• There has been extensive research over the past three decades on
why students drop. The results show that lack of effective student
support services is a key factor in student retention (Ruth, 2005,
Dahl, 2004; Simpson, 2002; Tait, 2000; Scholl, 1999; Gibson &
Gibson, 1997; Tinto, 1987).
• There are numerous recent studies that have shown that support
services for online students is lacking and that hundreds of colleges
and universities are still struggling with how to address this issue
(Lokken, 2009; Axelson, 2007; Morris & Miller, 2007; Klukas, 2006;
Raphel, 2006; Ruth, 2005).
Framework for Analyzing the Issue
Student support services include:
1.
2.
3.
4.
5.
Enrollment management and registration
Information services
Academic advising
Individual consulting
Student advocacy
(McInnis-Rankin, & Brindley, 1986):
Quick Survey:
For students in online degree programs,
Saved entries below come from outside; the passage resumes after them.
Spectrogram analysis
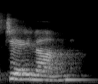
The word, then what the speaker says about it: Ceylan: Yes, it's Ceylan. Oh, that's a beautiful name. Thank you. It's from Turkey. I'm Turkish, so that's why that C is pronounced as a J.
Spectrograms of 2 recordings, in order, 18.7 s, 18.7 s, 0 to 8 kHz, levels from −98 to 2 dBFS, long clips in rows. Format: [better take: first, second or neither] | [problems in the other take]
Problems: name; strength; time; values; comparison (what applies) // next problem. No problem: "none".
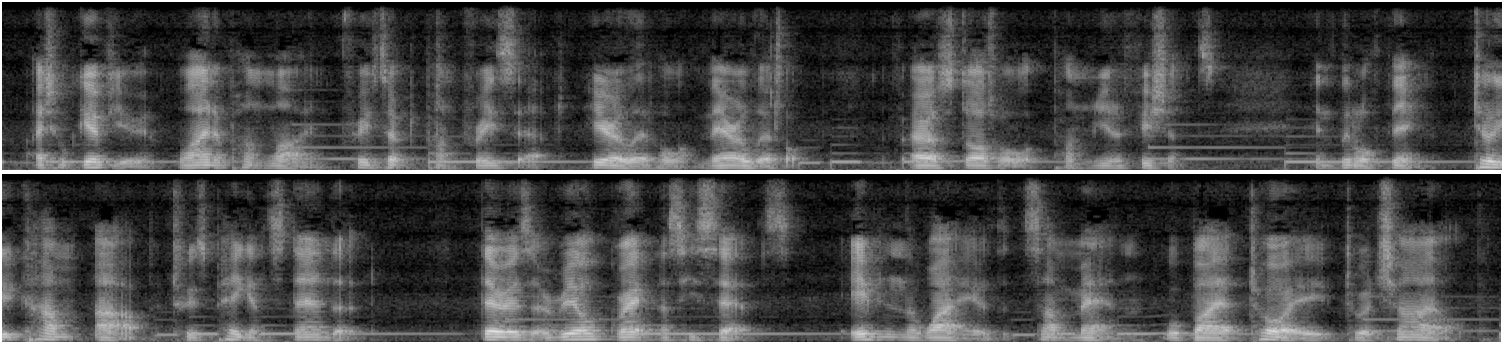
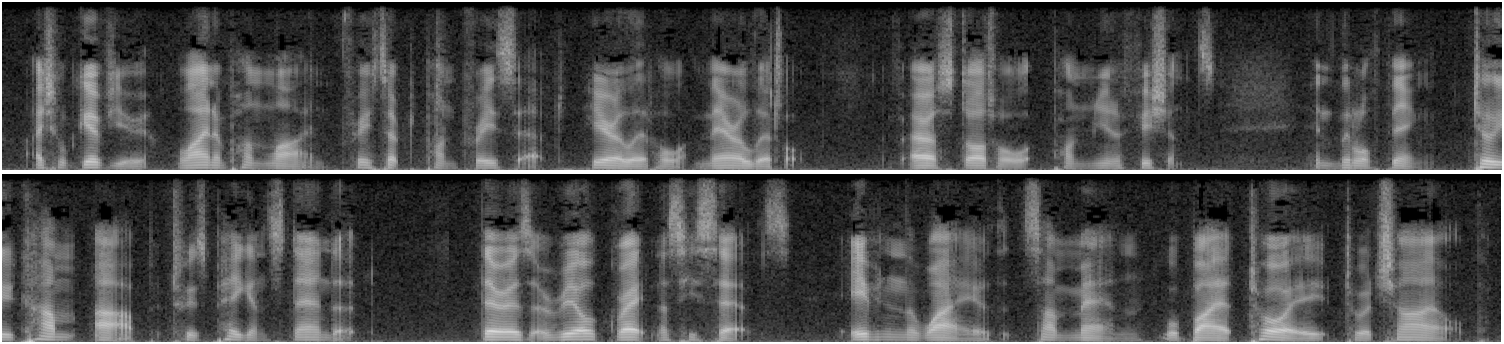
second | background sound (Guitar); 17 dB below the speech // room echo; dies away in 0.3 s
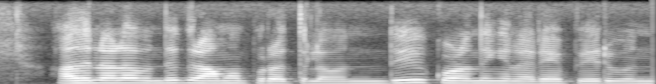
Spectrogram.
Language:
Tamil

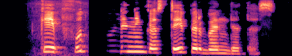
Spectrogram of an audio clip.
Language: Lithuanian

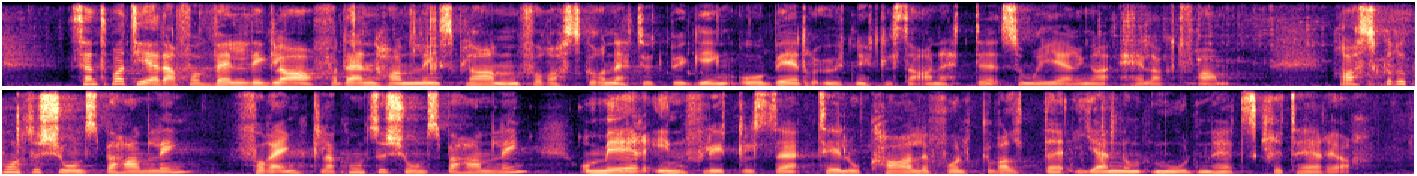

are ALL 5 areas of this framework being addressed at your institution?
Examples of Best Practices
Academic Advising
Based on research, personal experience,
and discussions with other professionals:
1. ASAP after acceptance, make a specific point to:
2.
3.
4.
a) Notify the student who their advisor is and how to contact them
b) Have the adviser make a personal phone call to the student to begin
dialog and interaction
It is all about the “network” (DE students are connected and use cell
phones, txt messaging, and social networks)
a) STRONG relationships with key functions within the organization
b) A Virtual Office (Personal Web Site or Advising Portal)
c) The right office equipment (PDA with email, laptop with wireless
access, scanner, webcam)
Keep a “client”/advisee database – DE students are customer
focused
“Engage” with advisees on a regular basis (monthly, two weeks
before end of term, FYI information from time to time)
Take a 100% online course yourself – put yourself in their shoes
5.
6. Others?
Excellent examples of current
“Virtual Offices” / Portals
University of Southern Maine online portal for
advisors and advisees:
http://www.usm.maine.edu/advising/network
The Community College of
Baltimore County
http://www.ccbcmd.edu/advising/index.html
Michigan Community College
Association
http://vcampus.mccvlc.org/index.asp?dir=%27services%27&cont
ent=%27AcademAdvis.asp%27
North Carolina State University
http://www.ncsu.edu/advising_central/
Additional Online Resources
http://www.nacada.ksu.edu/clearinghouse/links/distance.htm
Additional Online Resources
http://www.nacada.ksu.edu/Commissions/C23/leadership.htm
Additional online resources
http://www.nacada.ksu.edu/listserve/C23.htm
Guide to Developing
Online Student Services
• What is it?
– The final product of a three-year project of the Western Cooperative of
Educational Telecommunications. The project was funded by the U.S.
Department of Education's Fund for the Improvement of Postsecondary
Education (FIPSE). This Guide was first published in November 2000.
– It is intended to help higher education institutions develop effective online
approaches to delivering student support services.
• What does the guide provide?
– General tips for designing effective online student services
– Brief discussions on a range of student support services, especially the
needs of online and distant learners
– Guidelines for basic good practice in delivering these services via the
Internet
– Examples of some institutions that use the Internet to offer students a
variety of opportunities for self-help and customized services in addition
to providing information and electronic forms online.
http://www.wcet.info/resources/publications/guide/guide.htm
Examples of What
Online Students Need - Online
1. Online Enrollment management and registration
• How Do I Get Started
• Online Course Registration
• Online Tuition and Fee payment
2. Online Information services
• Department Information
• Online Library Access
• Online Bookstore
• Online Forms
• Log on to Online Courses
• Testing Information
• Academic and Course Catalog (policies etc.)
3. Online Academic advising
• Important Quarterly/Semester Dates
• Online access to advisor
4. Online Individual consulting
5. Student advocacy
Staying Connected After this
Session
• NACADA Listserv for Distance Education http://www.nacada.ksu.edu/listserve/C23.htm
• Person to Person – Carol Gravel
Gravelc@franklinpierce.edu
Документ
Категория
Презентации
Просмотров
13
Размер файла
2 162 Кб
Теги
1/--страниц
Пожаловаться на содержимое документа